After a recent leak of allegedly over 32 million passwords, Twitter has been forced to respond by locking many users out of their accounts.
The leak, which became public late Wednesday night, saw a website called LeakedSource announce it was in possession of 33 million passwords and Twitter account credentials. While Twitter has not corroborated these numbers, it did admit that the users affected were in the millions.
Twitter has denied any responsibility for the hacks and the company's Trust and Security Officer, Michael Coates, is adamant that the company's servers were not breached - indeed, the formatting of the data has led even LeakedSource to back Coates, stating that it was pretty confident that "Twitter wasn’t hacked, rather the consumer was."

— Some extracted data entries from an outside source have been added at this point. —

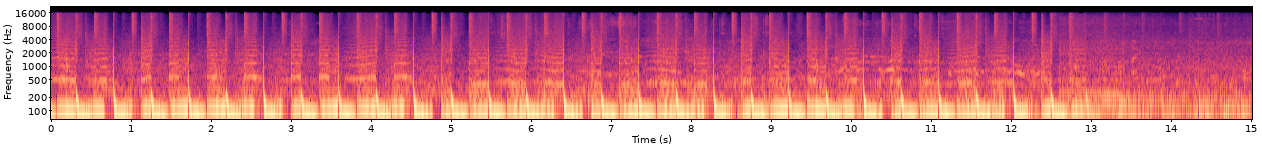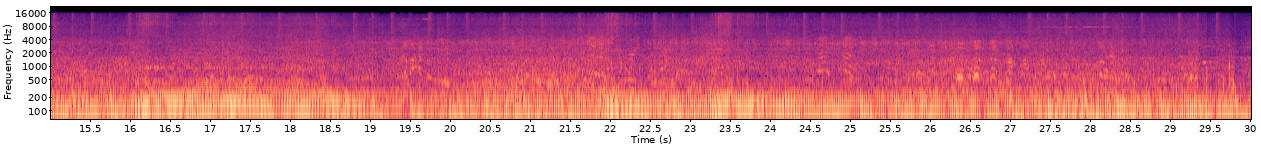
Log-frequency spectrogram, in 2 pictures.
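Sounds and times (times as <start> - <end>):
background music: 0.0 - 30.0
car engine idling and revving: 0.0 - 30.0
crowd chatter: 0.0 - 30.0.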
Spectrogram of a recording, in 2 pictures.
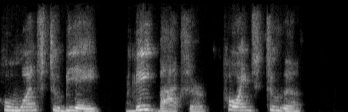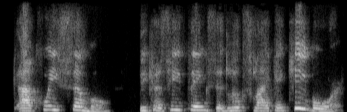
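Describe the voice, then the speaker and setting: An older woman reading a children's picture book aloud in simple, deliberate short phrases. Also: medium pitch, lively intonation, lo-fi sound. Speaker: volunteer storybook reader.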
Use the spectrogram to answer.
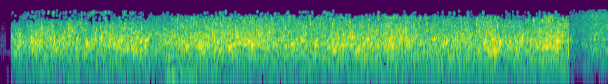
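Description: Paddle strokes of a small wooden boat moving through water: a steady, splashing wash that runs for about seven seconds, then drops off abruptly to a quieter tail.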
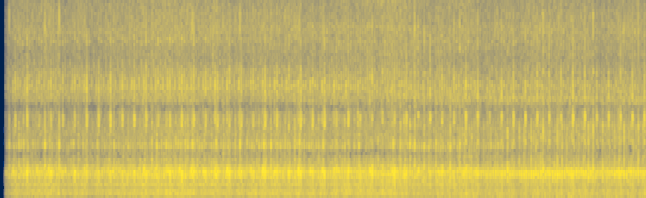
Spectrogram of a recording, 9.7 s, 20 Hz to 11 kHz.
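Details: Mercedes 300D W124 2.5-litre diesel with five newly rebuilt injectors and Monark nozzles: steady idle with a light, even tick about once a second; source undetermined, possibly injector-related.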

Coates also added that the number of users affected, while clearly in the millions, may not have been as large as stated by LeakedSource as a number of the accounts 'were not valid'.
In response, however, the social platform has been forced to work with LeakedSource to identify at-risk accounts and has issued warnings to the affected users, even locking many out of their accounts pending a password reset.
This should serve as just another reminder of the need for measures such as two-factor authentication and the need to change your passwords regularly.
Source: The Wall Street Journal (requires subscription)